SEOUL, May 12 (Yonhap) -- South Korea's money supply shrank for the first time in more than three years in March, as rising interest rates drove down money flows into debt markets, central bank data showed Thursday.
The country's M2, a key gauge of the money supply, stood at 3,658.5 trillion won (US$2.85 trillion) on average in March, down 0.1 percent from a month earlier, according to the preliminary data from the Bank of Korea (BOK).
This marked the first on-month decline in M2 since September 2018. M2 is a measure of the money supply that counts cash, demand deposits and other easily convertible financial instruments.
The March decline was attributed to falls in money flows into trust and money market funds (MMFs) that mostly invest in the debt market.

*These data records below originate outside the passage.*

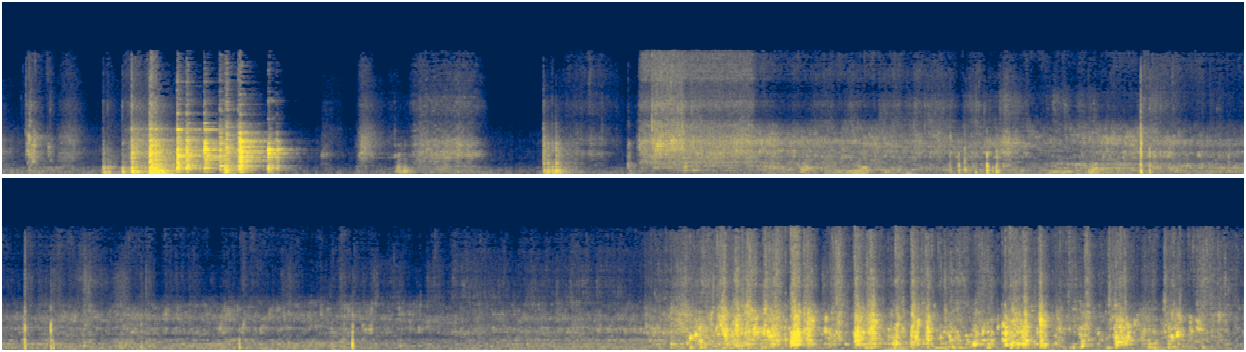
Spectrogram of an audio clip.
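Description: Running water in a home kitchen sink while washing up, splashing in bursts that stop and restart, a strong surge near the end, with a voice talking in between.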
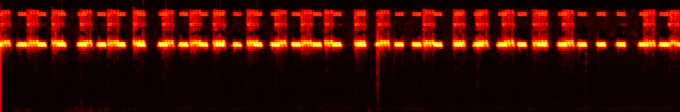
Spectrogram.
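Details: Shrill cricket chirps repeat quickly and evenly, about four bursts each second, bright and slightly buzzy, with one brief tick midway and a quiet background otherwise.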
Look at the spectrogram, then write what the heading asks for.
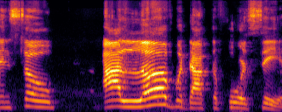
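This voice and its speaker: Raised and projected, a man's bright, sharp voice sits high in pitch and moves at a fairly slow pace. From Louisiana. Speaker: educator, former school principal. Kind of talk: panel discussion.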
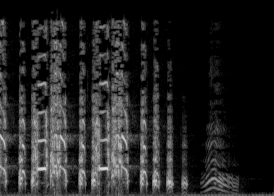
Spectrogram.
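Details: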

The bond market was rattled, as interest rates have been on the rise in line with the central bank's rate hikes aimed at reining in inflation. Bond prices and yields move in opposite directions.
Money flows into trusts and MMFs shrank 10.5 trillion won and 8.9 trillion won, respectively, in March from a month earlier, the data showed. Bank savings, however, expanded 8.2 trillion won over the same period.
In April, the BOK raised borrowing costs by a quarter percentage point to 1.5 percent as it grappled with rising inflation. It was the fourth rate increase since August last year.